UPR has been asking listeners how drought has impacted their lives. Low water levels at some lakes and reservoirs mean Utahns might have to adjust their summer recreation plans. Jennifer Pemberton has this report on the effect of drought on Utah’s state parks.
On one of the cooler days we’ve had this summer in Northern Utah, people are still enjoying the water at Hyrum State Park. The drought hasn’t fully reached Cache County yet, and there’s no bathtub ring around the reservoir at Hyrum like at Lake Powell. It’s full enough for all kinds of boating. People are water skiing, canoeing and trying out stand-up paddleboarding.
You’d have to work pretty hard to remind people here that this manmade lake wasn’t here purely for their enjoyment on a day like today, but when Ted Hallisey looks out at the water, he doesn’t just see a canvas for recreation. He sees water for drinking and growing food.
“Everyone loves to get out and recreate,” he says. “But when I talk to managers of the state parks and the rangers, they’ve made it clear that most of the state parks are designated as reservoirs are for agriculture first and some even send the water down for drinking water -- so those are priorities and recreation is the secondary benefit of those parks.”
Hallisey is better known as Cowboy Ted -- a name he got in a previous life when he was a rodeo announcer. Now he’s the host of Utah Skyline Recreation - a daily radio report on Utah State Parks. He’s been to 23 of the state’s 43 parks so far, where he interviews park managers and tells listeners what they can do and expect at each park.
Hallisey noticed this year that the water level at parks with lakes or reservoirs was becoming a critical part of his recreation reports:
“I talked to the manager and the assistant manager over at the Great Salt Lake marina and the harbormaster and they’ve already had to pull out several hundred sailboats that have those rudders that can’t make it through the canal that leads out of the marina.
Earlier this year, the state Legislature set aside $3 million to dredge the marinas at Utah Lake and the Great Salt Lake. Water levels were so low in those places before spring runoff that a lot of boats were on their way to being grounded. The bigger sailboats were already lifted out of theirs slips in April. The dredging would be for smaller sailboats and powerboats as water levels drop over the summer.

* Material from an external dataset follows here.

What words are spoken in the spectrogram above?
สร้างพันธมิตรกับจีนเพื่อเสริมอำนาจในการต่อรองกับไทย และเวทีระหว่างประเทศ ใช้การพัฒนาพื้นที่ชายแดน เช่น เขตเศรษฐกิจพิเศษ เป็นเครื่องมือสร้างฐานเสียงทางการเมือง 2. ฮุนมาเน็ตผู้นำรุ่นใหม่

The managers at Willard Bay State Park told Hallisey that the water will be used up for irrigation, and by late summer powerboats probably won’t be able to launch from that marina either.
Hallisey lets listeners know about lake levels because it can change people’s summer plans.

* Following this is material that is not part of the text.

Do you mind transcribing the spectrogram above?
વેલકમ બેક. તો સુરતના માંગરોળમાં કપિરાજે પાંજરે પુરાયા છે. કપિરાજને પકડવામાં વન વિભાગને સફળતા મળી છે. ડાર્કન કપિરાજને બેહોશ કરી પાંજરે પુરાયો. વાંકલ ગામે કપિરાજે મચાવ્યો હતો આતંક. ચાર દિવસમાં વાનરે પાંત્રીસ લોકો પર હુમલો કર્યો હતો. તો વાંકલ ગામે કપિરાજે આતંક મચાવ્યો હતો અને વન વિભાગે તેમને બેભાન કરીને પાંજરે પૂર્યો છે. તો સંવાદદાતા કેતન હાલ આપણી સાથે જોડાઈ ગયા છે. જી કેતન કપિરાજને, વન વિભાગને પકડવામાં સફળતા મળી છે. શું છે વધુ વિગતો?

“We’re trying to inform people of how much activity they can still do,” he says. Non-motorized activities probably won’t be affected. “A stand-up paddleboard or a kayak you can launch from pretty much anywhere…However, some of the boats are limited and the boats at Utah lake are going to be limited toward the end of the season.”
Cowboy Ted started the Utah Skyline Recreation report to encourage people -- especially kids -- to get outside and get active. He has a master’s degree in physical education and his foundation is geared toward teaching kids to make healthy lifestyle choices. But after visiting Utah’s state parks this summer, he’s shifted his focus to include water conservation.

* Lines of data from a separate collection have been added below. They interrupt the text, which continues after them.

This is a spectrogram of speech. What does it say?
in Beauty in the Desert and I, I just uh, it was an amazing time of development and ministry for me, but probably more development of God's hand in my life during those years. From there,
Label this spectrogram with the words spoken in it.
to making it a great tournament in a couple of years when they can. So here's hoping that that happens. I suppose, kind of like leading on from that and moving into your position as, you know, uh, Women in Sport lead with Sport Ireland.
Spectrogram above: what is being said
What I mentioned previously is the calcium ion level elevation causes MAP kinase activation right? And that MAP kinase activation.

He told me he’s not worried about drought in Utah, but that he wants to stay informed and help his listeners make informed decisions when they recreate.
“A lot of these state parks actually feed drinking water sources…It’s definitely a lifeline for everybody in Utah and with drought conditions it doesn’t take a big effort for us to do our part.”